The strategy worked, and in February 1867, the legislature finally approved the Agricultural College as the exclusive recipient of the Morrill Act funds.  The act endowed the college with $440,000 from the sale of federal lands apportioned to the state on the basis of population.

But for all his success in launching the college and defending it against legislative usurpers, Watts nearly brought it to the brink of closure through a series of ruinous presidential appointments of men unsuited to the task of building a scientifically grounded land-grant college. From 1864 through 1880, Presidents William Allen (1864-66), John Fraser (1866-68), Thomas Burrowes (1868-71) and James Calder (1871-80) encountered financial difficulties and enrollment declines. They introduced wildly divergent curricular experiments — with which Watts and the trustees concurred — that pulled the college away from its federal land-grant mandate in which agriculture and engineering were to be the “leading object.”

This “era of drift” angered agricultural constituents, incurred legislative investigations, and turned the institution into a “mere literary college,” in the words of an alumnus. The trustees formed a faculty committee to revise the curriculum and “correlate” it with the land-grant act. In 1882, they hired George W. Atherton of Rutgers as president, who over his 24 years brought the institution into success for the twentieth century.

By then Watts was long gone. President Ulysses S. Grant appointed him commissioner of the U.S. Department of Agriculture in 1871. Watts continued to champion land-grant colleges and advocate for new agricultural research stations. He expanded the department’s seed distribution program to aid the developing west and recovering south, and advanced its scientific agenda by introducing microscopy to study plant diseases and introducing forestry.

He retired in 1877, returned to Carlisle, and died on August 17, 1889. In the words of historian (and Penn State School of Agriculture dean) Stevenson Fletcher, “from 1850 to 1880, he was by far the most outstanding figure in Pennsylvania Agriculture.”

Roger Williams


Williams, Roger L. Frederick Watts and the Founding of Penn State.
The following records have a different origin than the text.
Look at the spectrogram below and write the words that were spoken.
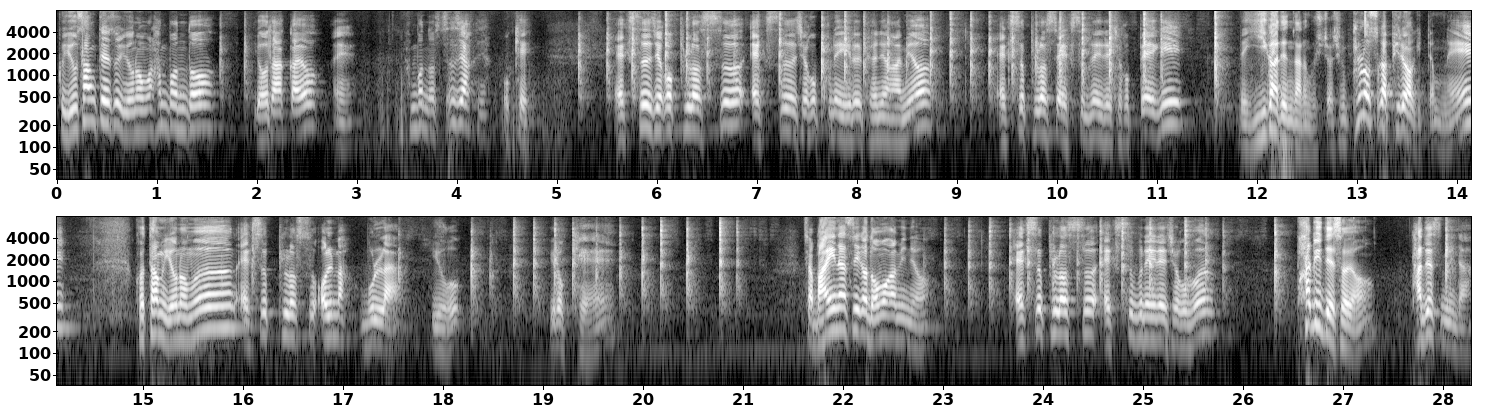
그 요 상태에서 요 놈을 한 번 더 여다 할까요? 예. 한 번 더 쓰자 그냥. 오케이. X 제곱 플러스 x 제곱분의 1을 변형하면 x 플러스 x분의 1의 제곱 빼기 네, 2가 된다는 것이죠. 지금 플러스가 필요하기 때문에 그렇다면 요 놈은 x 플러스 얼마? 몰라요. 6 이렇게 자 마이너스 2가 넘어가면요 x 플러스 x분의 1의 제곱은 8이 돼서요 다 됐습니다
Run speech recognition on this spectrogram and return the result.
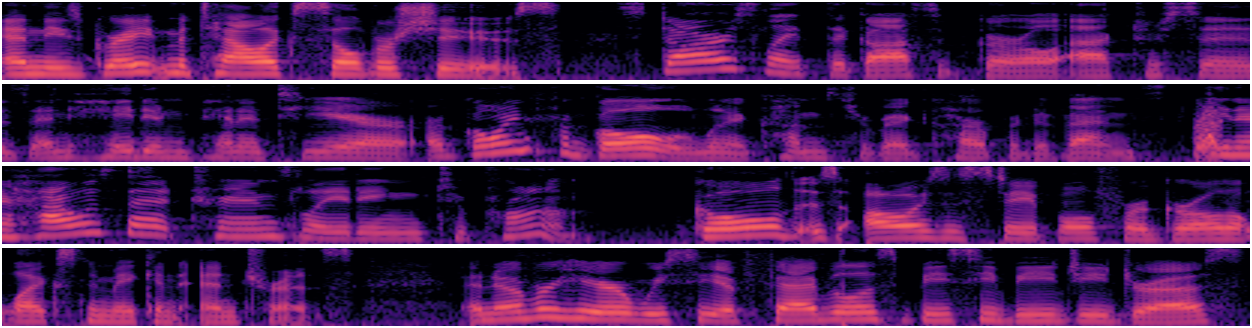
and these great metallic silver shoes. Stars like the Gossip Girl actresses and Hayden Panettiere are going for gold when it comes to red carpet events. You know, how is that translating to prom? Gold is always a staple for a girl that likes to make an entrance. And over here we see a fabulous BCBG dress.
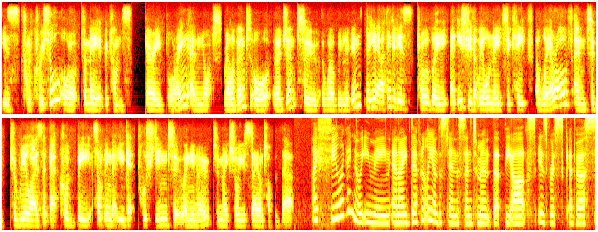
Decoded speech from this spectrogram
is kind of crucial, or for me, it becomes very boring and not relevant or urgent to the world we live in. But yeah, I think it is probably an issue that we all need to keep aware of and to, to realize that that could be something that you get pushed into and, you know, to make sure you stay on top of that. I feel like I know what you mean, and I definitely understand the sentiment that the arts is risk adverse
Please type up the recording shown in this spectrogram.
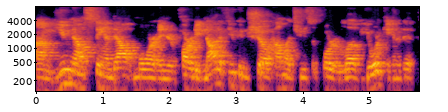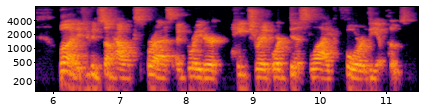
um, you now stand out more in your party. Not if you can show how much you support or love your candidate, but if you can somehow express a greater hatred or dislike for the opposing.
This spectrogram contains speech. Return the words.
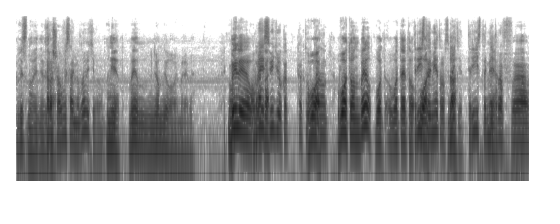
весной нельзя. Хорошо, а вы сами ловите потом? Нет, мы днем не ловим рыбы. Были А у меня есть видео, как, как тут Вот, тянут вот он был, вот, вот это 300 он. метров, Да. смотрите, 300 Нет. метров э,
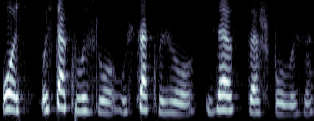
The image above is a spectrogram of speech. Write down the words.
ось, ось так везло, ось так везло. І зараз теж повезе.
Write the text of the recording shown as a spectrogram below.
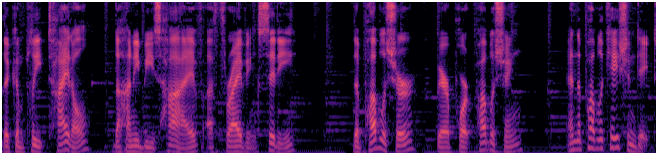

University Park: Pennsylvania State University Press, 2021.

Fletcher, Stevenson W. Pennsylvania Agriculture and Country Life, 1840-1940. Harrisburg: Pennsylvania Historical and Museum Commission, 1955.

First Published: April 3, 2022

Last Modified: May 17, 2022